By early afternoon the editorials from the London-based Wall Street Journal Europe roll in, so my gaze shifts to stress-tests for European banks, budget cuts in Britain, growth figures in Germany, tax legislation in the Czech Republic and so forth. By the time all that's done, at around three o'clock or so, my eyes are glazing over. That’s typically when I’ll turn to The Onion, whose offerings—“TIME Announces New Version of Magazine Aimed at Adults”; “Ambassador Holding Phrasebook ‘Pretty Sure’ She Just Strengthened Ties With Pakistan”—are more deserving of a Nobel Peace Prize than the last dozen or so winners combined. Not that that’s saying much.
Still, I have a column to think about, and I write unsigned editorials of my own once or twice a week. So I have to cast about for topics and angles, preferably ones that haven't been done to death elsewhere. Then there are the books I periodically review, and which I read cover-to-cover. Sometimes, as with Edmund Morgan’s “American Heroes” or Michael Young’s “The Ghosts of Martyrs Square,” that can be delightful. Other times it’s a little less delightful.
I probably should say something about what I don't read. My wife gets a subscription to the New Yorker, which I glance at for the cartoons, the back-page caption contest, and maybe a film review if Anthony Lane is writing. But I'm put off by articles that always seem to run 50,000 words (or what seems like 50,000 words) too long. We also get the Economist at home, which I admire for the quality of its prose (particularly its obits) and the breadth of its coverage. But brevity has become an issue for me, and I mainly stick to the magazine's shorter, more off-beat stories. I don't read Vanity Fair, whose millionaire-fashionista-liberal shtick I find repellent. I only read the FT when I'm in Europe, where its concerns seem slightly less off-point than they are in the U.S. Other than Paul Krugman, who falls under the "know thine enemy" category, I only occasionally read the columnists in the New York Times. And I only read the paper's editorials—those tedious, hectoring, utterly predictable screeds—if I need a laugh. I used to read Andrew Sullivan; now I find him parodic, though in fairness he'd probably say the same about me.

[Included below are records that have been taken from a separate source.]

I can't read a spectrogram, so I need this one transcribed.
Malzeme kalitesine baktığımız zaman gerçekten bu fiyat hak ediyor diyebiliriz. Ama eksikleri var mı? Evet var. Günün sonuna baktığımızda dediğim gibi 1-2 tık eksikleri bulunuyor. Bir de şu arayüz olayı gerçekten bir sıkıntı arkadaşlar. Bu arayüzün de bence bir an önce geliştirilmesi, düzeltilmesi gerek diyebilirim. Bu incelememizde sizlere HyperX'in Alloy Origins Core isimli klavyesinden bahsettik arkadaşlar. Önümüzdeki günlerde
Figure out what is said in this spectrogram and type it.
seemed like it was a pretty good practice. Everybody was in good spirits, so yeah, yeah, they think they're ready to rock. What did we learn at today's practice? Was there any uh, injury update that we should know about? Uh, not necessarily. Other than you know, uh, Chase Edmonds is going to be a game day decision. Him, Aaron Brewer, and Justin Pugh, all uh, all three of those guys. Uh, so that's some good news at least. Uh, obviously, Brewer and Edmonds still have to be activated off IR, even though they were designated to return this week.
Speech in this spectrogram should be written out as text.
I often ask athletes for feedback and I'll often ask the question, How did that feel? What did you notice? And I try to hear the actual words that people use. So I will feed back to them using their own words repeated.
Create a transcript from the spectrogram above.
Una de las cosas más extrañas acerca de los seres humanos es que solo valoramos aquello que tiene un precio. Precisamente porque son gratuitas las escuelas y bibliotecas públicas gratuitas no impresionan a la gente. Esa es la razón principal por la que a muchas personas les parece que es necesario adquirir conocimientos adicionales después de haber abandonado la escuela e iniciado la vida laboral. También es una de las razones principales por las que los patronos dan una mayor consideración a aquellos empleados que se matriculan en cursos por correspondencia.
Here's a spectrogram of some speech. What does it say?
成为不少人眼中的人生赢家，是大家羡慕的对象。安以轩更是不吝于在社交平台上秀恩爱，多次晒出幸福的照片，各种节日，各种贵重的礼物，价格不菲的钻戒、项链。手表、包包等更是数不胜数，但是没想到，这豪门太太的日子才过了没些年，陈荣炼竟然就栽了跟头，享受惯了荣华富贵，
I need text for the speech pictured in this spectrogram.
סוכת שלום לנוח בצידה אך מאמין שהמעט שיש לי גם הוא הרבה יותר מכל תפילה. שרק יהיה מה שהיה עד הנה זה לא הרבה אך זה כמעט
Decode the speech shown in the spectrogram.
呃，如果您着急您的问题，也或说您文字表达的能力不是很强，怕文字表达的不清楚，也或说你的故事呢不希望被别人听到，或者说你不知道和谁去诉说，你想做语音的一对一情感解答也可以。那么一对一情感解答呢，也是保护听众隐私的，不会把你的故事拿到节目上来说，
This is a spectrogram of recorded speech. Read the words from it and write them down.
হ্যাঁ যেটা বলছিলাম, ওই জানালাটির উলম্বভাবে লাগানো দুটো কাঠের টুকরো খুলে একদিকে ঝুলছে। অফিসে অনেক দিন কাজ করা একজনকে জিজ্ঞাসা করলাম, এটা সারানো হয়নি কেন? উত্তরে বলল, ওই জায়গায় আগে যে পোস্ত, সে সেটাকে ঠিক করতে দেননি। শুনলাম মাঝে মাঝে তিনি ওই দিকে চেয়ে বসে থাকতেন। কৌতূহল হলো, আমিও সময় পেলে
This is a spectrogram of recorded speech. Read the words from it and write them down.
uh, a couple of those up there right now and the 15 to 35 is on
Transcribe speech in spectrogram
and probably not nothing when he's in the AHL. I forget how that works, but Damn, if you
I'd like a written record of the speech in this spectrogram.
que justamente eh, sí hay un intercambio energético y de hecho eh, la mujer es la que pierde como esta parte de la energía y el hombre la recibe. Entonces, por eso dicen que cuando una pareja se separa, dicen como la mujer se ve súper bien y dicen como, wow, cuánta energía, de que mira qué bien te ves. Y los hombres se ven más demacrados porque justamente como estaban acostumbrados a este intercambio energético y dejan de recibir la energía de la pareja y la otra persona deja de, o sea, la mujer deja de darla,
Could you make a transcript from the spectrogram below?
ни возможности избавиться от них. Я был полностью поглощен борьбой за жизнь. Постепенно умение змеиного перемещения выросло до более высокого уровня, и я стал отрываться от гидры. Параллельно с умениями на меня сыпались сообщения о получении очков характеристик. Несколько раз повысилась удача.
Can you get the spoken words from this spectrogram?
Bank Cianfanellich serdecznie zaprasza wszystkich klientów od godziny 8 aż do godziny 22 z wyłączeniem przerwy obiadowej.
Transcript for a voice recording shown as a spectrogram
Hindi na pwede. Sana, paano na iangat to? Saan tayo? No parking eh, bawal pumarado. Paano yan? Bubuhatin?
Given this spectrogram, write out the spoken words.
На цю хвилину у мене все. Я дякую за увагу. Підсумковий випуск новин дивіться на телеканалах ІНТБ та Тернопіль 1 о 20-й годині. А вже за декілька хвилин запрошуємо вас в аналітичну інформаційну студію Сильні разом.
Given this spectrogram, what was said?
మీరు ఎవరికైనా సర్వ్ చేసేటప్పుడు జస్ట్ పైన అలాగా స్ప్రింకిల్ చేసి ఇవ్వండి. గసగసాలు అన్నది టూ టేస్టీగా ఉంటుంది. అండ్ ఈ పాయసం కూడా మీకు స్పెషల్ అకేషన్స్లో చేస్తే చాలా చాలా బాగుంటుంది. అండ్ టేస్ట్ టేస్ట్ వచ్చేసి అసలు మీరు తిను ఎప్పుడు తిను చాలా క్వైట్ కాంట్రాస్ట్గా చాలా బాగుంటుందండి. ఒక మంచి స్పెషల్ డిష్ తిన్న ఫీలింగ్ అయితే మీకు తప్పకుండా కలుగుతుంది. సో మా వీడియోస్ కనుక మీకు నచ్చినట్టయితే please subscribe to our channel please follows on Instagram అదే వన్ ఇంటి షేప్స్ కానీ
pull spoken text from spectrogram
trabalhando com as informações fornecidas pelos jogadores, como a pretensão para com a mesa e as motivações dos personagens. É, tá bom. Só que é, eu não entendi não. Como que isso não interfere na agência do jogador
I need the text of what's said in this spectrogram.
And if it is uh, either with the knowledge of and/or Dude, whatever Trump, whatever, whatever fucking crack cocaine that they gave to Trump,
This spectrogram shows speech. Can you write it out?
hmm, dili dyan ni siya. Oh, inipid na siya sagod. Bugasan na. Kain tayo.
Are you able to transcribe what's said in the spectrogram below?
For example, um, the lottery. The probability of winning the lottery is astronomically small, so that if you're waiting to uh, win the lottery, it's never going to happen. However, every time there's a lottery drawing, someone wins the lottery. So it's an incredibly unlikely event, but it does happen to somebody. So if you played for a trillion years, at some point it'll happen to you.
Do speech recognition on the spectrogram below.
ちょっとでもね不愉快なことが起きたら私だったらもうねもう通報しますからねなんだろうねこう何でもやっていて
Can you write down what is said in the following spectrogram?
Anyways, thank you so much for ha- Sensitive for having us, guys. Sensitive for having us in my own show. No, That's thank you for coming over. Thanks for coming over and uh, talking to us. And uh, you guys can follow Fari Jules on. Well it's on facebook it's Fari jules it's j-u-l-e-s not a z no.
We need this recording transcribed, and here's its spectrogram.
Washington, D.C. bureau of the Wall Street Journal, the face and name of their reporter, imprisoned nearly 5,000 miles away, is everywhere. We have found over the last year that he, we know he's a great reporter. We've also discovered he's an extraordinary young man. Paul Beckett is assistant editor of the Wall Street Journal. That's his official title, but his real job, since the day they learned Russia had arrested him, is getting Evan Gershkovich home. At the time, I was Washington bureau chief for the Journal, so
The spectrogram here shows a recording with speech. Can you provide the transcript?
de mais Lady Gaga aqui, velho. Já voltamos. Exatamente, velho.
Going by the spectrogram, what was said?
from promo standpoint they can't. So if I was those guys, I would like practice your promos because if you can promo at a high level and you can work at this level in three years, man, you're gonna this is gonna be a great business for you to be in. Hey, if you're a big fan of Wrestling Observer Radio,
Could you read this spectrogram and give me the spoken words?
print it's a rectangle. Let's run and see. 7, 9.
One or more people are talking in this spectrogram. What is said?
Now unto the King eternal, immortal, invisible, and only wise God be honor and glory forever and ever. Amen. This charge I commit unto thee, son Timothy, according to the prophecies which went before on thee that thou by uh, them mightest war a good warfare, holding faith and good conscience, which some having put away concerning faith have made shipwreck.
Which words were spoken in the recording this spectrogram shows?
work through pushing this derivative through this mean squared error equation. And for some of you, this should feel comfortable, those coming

That isn't to say I only read what I agree with: I enjoy the Guardian; I sometimes enjoy The New Republic; I can handle the liberals on the Washington Post's roster. But if I'm going to digest an opposing point of view it may as well be written with flair. (I should add that I give a lot of conservative commentary a miss, too.)
There's something else I now rarely read, and that's novels. I regret it. I used to devour them as a kid and during the first few years of my professional life. And when, at my wife's insistence, I do get around to reading one—the last one was Joseph O'Neill's "Netherland"—I usually love it. But I've never been good at reading novels in short snippets, and with three kids under the age of seven there never seems to be an uninterrupted stretch of free time that doesn't have some more pressing use, like meeting a friend or going for a run or working on a speech or taking a nap.
Reading over what I’ve just written, I’m astonished by all the things I have to read, and do—and by all the things I should read, but don’t.
This article is from the archive of our partner The Wire.